|Jimmy Rushing at Newport in 1965|
(Photo: Francine Winham)
Monday, November 23, 2015
Jimmy Rushing Live in New York with Zoot Sims and Al Cohn
The first time I ever heard Jimmy Rushing, on a recording of "He Ain't Got Rhythm" he made with Benny Goodman, I was impressed. But when I later discovered the outstanding records he cut with the Count Basie orchestra, I realized that Mr. Five by Five (such was his nickname due to his stocky complexion) was one of the most fascinating singers ever to come out of the Swing Era. Not only did he have rhythm, but his voice was immediately recognizable, and his blues phrasing was simply irresistible.
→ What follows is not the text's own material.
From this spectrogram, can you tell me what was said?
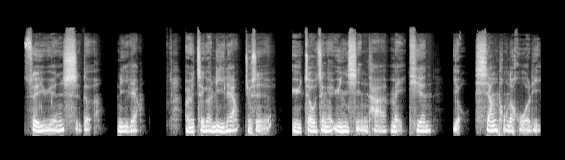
最原始的力量，而这个力量就是宇宙整个运行，它每天有相同的活力，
Rushing had begun his career in the late 1920s in Kansas City, singing first with Walter Page's Blue Devils and then with Bennie Moten's band, out of which the Basie organization evolved. He helped popularize the blues within a big band swing context, but he wasn't just a blues shouter—he knew how to approach a pop tune and inflect it with an unmistakable bluesy feeling.
After the years he spent within the ranks of the Basie band, Rushing made some very interesting albums for Vanguard and Columbia, and by the mid 1960s, he was appearing in New York clubs, which is the period of his career captured in The Scene: Live in New York (Hightone). The group backing Rushing on these live dates is led by saxophonists Zoot Sims and Al Cohn, and also includes Dave Frishberg on piano, Major Holley and John Beal on bass, and Mousey Alexander on drums. The band actually gets a chance to cut loose on two selections without Rushing ("The Red Door" and "It's Noteworthy") but the singer, who is in fine form, is the main attraction here. The repertoire features both standards ("I Can't Believe That You're in Love with Me," "Baby Ain't I Good to You") and blues numbers ("Goin' to Chicago," "Good Morning Blues") that were closely associated with him during his Basie years. The sound of the recordings is excellent, and Rushing's performances are very relaxed and ooze charm and conviction. While any Rushing collection should begin with his records with Basie, this is a worthwhile snapshot of his lesser-known later years.